Each priest decides whether he wants to know the identity of his Seven Sisters, though most Sisters prefer to serve anonymously, trusting that God will reward the prayers they offer in secret. The group is not limited to seven women. Other women may join as substitutes, or multiple women may arrange to share a day.

The ideal place for prayer is an adoration chapel before the Blessed Sacrament or in a church before the tabernacle. However, if a woman cannot make it to these places, then she can offer her holy hour anywhere. Thus, women can maintain their commitment even when homebound or traveling.

In any parish, the first priest to be covered must be the pastor for the parish, because he is the shepherd. If there are assistant pastors or retired priests in the parish, other groups may be organized for them, but only after the pastor is covered.

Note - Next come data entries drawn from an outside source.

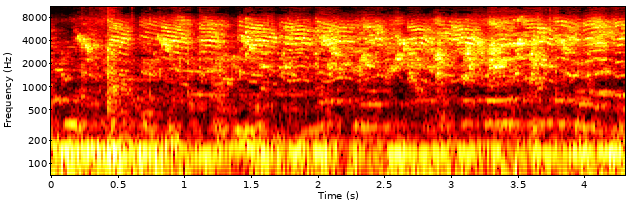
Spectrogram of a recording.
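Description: Many birds chirping at once: a dense, high-pitched chorus of overlapping chirps over a steady low hum.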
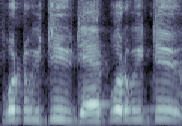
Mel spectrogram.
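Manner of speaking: put-on high, frightened child's question; scared kid. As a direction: plead like a scared boy. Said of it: "Austin's so scared".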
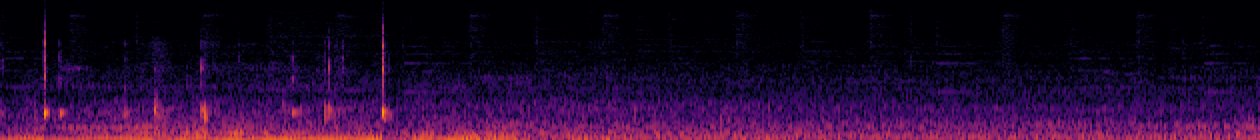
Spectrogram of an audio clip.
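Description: Steady road and engine noise of a moving car heard from inside the cabin, with faint music playing alongside. A few sharp clicks sound in the first two seconds, and the deep rumble eases about two and a half seconds in.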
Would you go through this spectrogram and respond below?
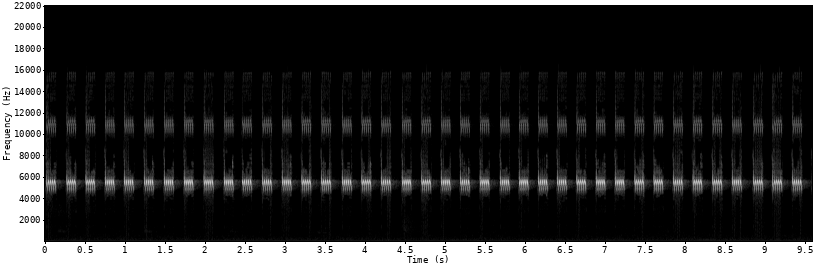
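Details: Male cricket chirping steadily, short high-pitched pulses with a fainter higher overtone, about four per second, evenly spaced and constant in loudness throughout; no other sounds.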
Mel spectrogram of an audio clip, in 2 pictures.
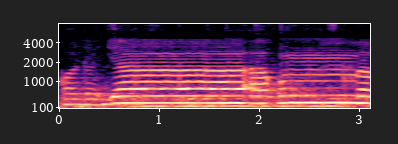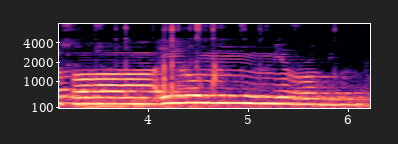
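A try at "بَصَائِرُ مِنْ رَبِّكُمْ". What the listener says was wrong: Jangan diidghamkan kami. Basairu mir rabbikum.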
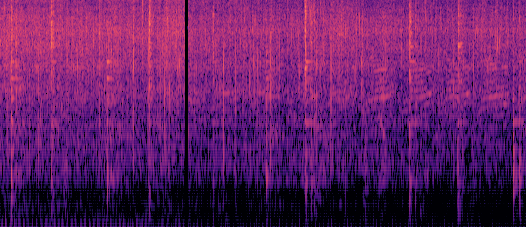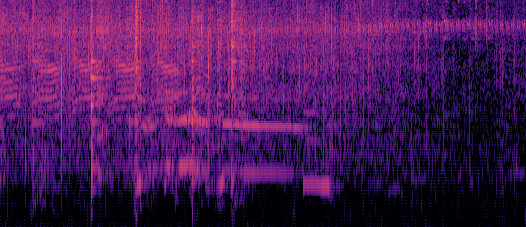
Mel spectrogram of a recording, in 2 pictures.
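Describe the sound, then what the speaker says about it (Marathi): Onion and curry leaves frying in a pan give off a soft, continuous sizzle dotted with frequent sharp crackles and light spoon scrapes as they are stirred. The sound is quiet and close, with no talking. "आता कढीपत्त्याचे पानं, कांदा, हे आता फिरवत राहा असं"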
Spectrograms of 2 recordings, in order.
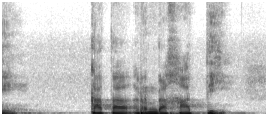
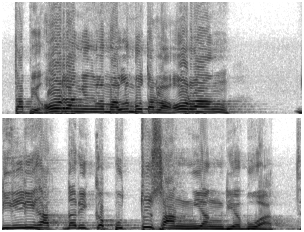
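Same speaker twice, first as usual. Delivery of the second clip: preaching at full force; 9 semitones higher than usual. Acted. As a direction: preach it out to the couple with fire. Preacher raises his voice.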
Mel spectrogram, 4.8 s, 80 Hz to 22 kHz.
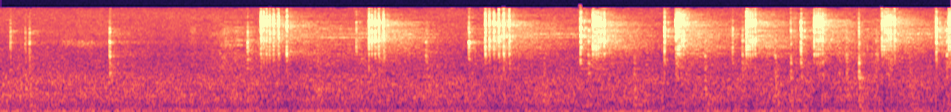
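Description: A ratchet wrench turns a 17 mm motorcycle suspension adjuster one or two turns off, giving a series of sharp, bright clicks in short irregular bursts over a low mechanical hum. No one speaks.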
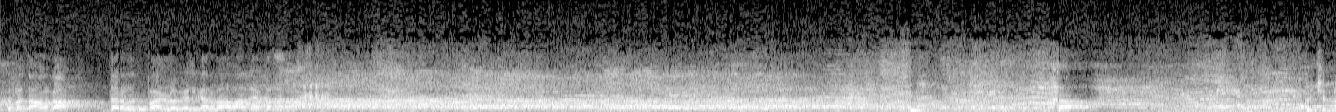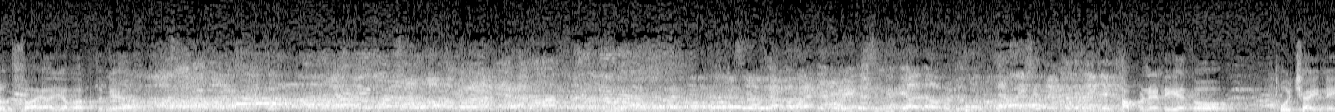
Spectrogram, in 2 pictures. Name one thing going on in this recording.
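A man speaks passionately into a microphone, heard through loudspeakers.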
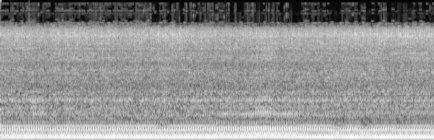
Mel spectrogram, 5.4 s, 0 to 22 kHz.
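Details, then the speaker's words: BMW M4 S55 after tappet cover replacement to fix PCV whistle: steady, even fast cold-start idle with no whistle or ticking; a drivetrain error fault appeared moments later. "car actually sounded fine on cold start, but a few moments later we received the most famous fault on BMWs, which is drivetrain error."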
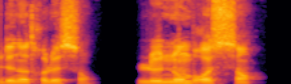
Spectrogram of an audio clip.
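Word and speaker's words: cent: Il ne nous reste plus qu'à découvrir le nombre final de notre leçon, le nombre 100. Le t final est muet. On prononce le son an comme dans maman.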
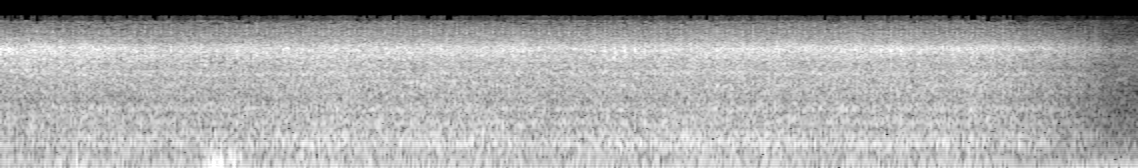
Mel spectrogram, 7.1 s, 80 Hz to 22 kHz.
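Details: 2001 Saab 9-3 SE Convertible High Output Turbo after water pump replacement, warming up at 39°F: steady even idle, smooth hiss and light regular beat; earlier knocking gone, engine healthy.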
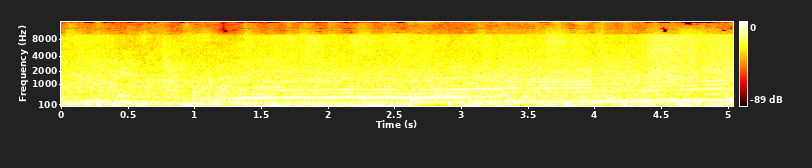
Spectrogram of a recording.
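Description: Racing car engine running at high revs, its pitch holding steady and then slowly rising.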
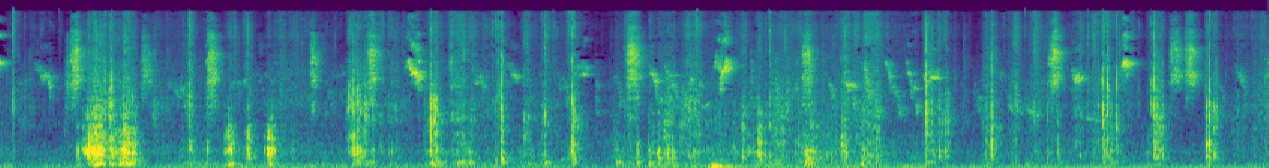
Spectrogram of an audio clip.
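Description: Packaging being handled during an unboxing: irregular rustling and clicks, with a louder thump about a second in.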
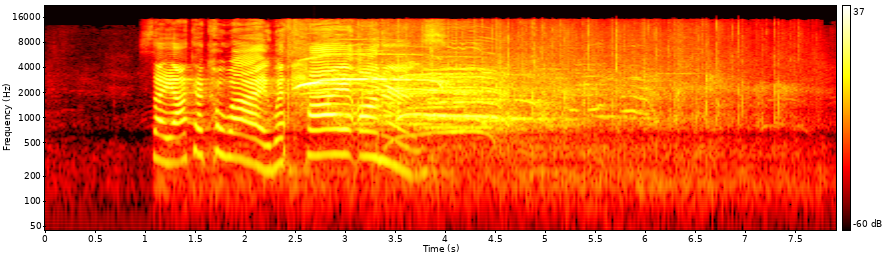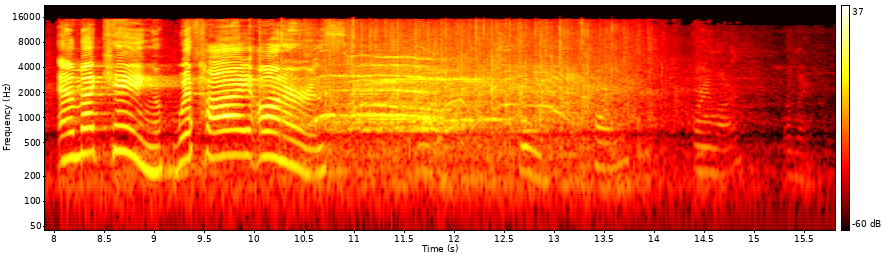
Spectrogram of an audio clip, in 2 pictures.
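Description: A crowd cheers and whoops loudly in a large echoing hall.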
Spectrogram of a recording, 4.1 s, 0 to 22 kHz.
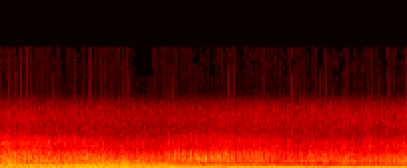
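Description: De Havilland Canada DHC-2 Beaver's Pratt & Whitney R-985 Wasp Junior radial engine and propeller running loud and steady as the plane rolls along the runway, a deep drone with a strong low hum.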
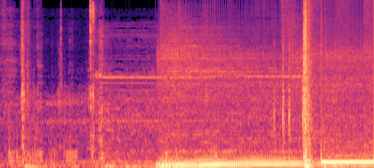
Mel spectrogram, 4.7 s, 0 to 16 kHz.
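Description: After a couple of quiet clicks and knocks, a 1982 DeLorean car engine turns over and settles into a steady, loud low rumble that keeps running to the end, with no talking.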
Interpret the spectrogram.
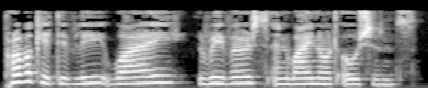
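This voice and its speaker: Female podcast host, friendly casual delivery, husky tone, lo-fi studio audio. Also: mid-range voice, steady tone, slow pace. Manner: friendly, laughs through slips. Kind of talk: casual interview hosting. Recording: dull studio sound with faint music behind.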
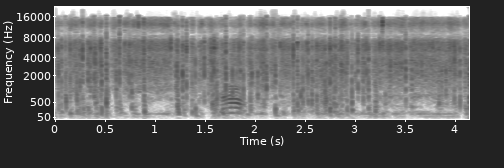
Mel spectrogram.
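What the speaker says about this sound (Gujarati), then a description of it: "ધીમે ધીમે વરસાદ તો એટલો બધો છે ને વાત જ જવા દો ઘણો બધો આવે" Heavy monsoon rain pours down near a home with egret nests, a dense steady hiss of drops striking surfaces, with a brief voice or call rising faintly above it.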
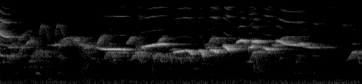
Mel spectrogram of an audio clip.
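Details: Song of a white-rumped shama, a continuous warbling stream of clear whistled notes that climb and dip in pitch, swelling louder through the middle and fading at the end.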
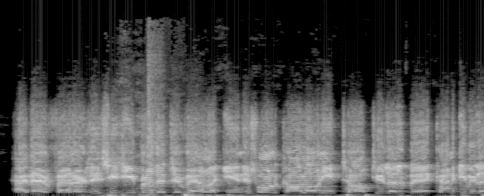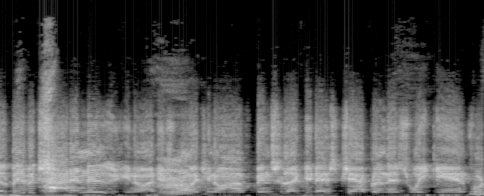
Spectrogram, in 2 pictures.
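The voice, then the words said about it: Imitates another person's voice. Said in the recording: “you did a very accurate impression.”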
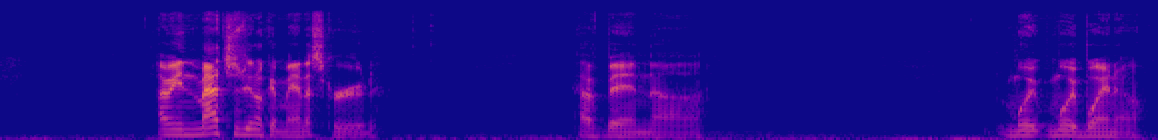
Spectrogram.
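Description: A man speaks calmly into a microphone in short bursts.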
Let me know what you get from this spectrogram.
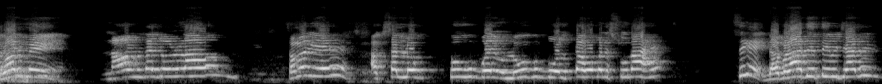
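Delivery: ordinary talk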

To begin a new group, Howe recommends first speaking to the priest for whom the group will pray. The next step is to invite women to join. Once the group is formed, the anchoress registers the group with the apostolate, which provides a welcome letter and periodic encouragement.

Some U.S. dioceses have coordinators who can refer women to existing groups or recommend priests for new groups. Women can find such coordinators on the Seven Sisters website.

“Allow the Holy Spirit to school you — you are in his school of intercession,” Howe responded when asked how women might pray. “We offer some suggestions, but we encourage women to listen to the Holy Spirit to know what the priest needs each week.”

Lydia Donahue, an anchoress for a Seven Sisters group in Knoxville, Tennessee, told LifeSiteNews that she read about the apostolate in her church bulletin. She recognized the similarity to the Handmaids of the Precious Blood, a cloistered religious order in east Tennessee dedicated to praying for priests. Further, she understood the need because her brother and son are priests. “Our priests are so under attack — they really are,” Donahue said.

Since her pastor was already covered, Donahue decided to form a new group for an associate pastor in her parish, whom she has known since his childhood. “Not one person I asked said, ‘No, I can’t do it — I don’t have time.’ Everyone said, ‘Yes, this is what we really need,’” Donahue reported.

To get started, Donahue gathered the women together for an in-person meeting, explained the mission, and gave each lady a printed reference booklet. The ladies exchanged contact information so that they could communicate with each other, especially to arrange for substitutions.

In an EWTN interview, Fr. Johnson made an analogy to a story in Scripture describing a battle between the Israelites and the Amalekites: “In Exodus, Moses is interceding for the people. As long his arms are raised up, the battle goes in favor of the Israelites, but he gets tired. It’s a lengthy battle. Any time he would lower his arms, the battle would go against the chosen people. So they got him a rock to sit on. Aaron and Hur propped up his arms, and they won the day.”

“We have an obligation to pray for priests,” Howe said. “This particular way appeals to many women as an expression of God’s heart.”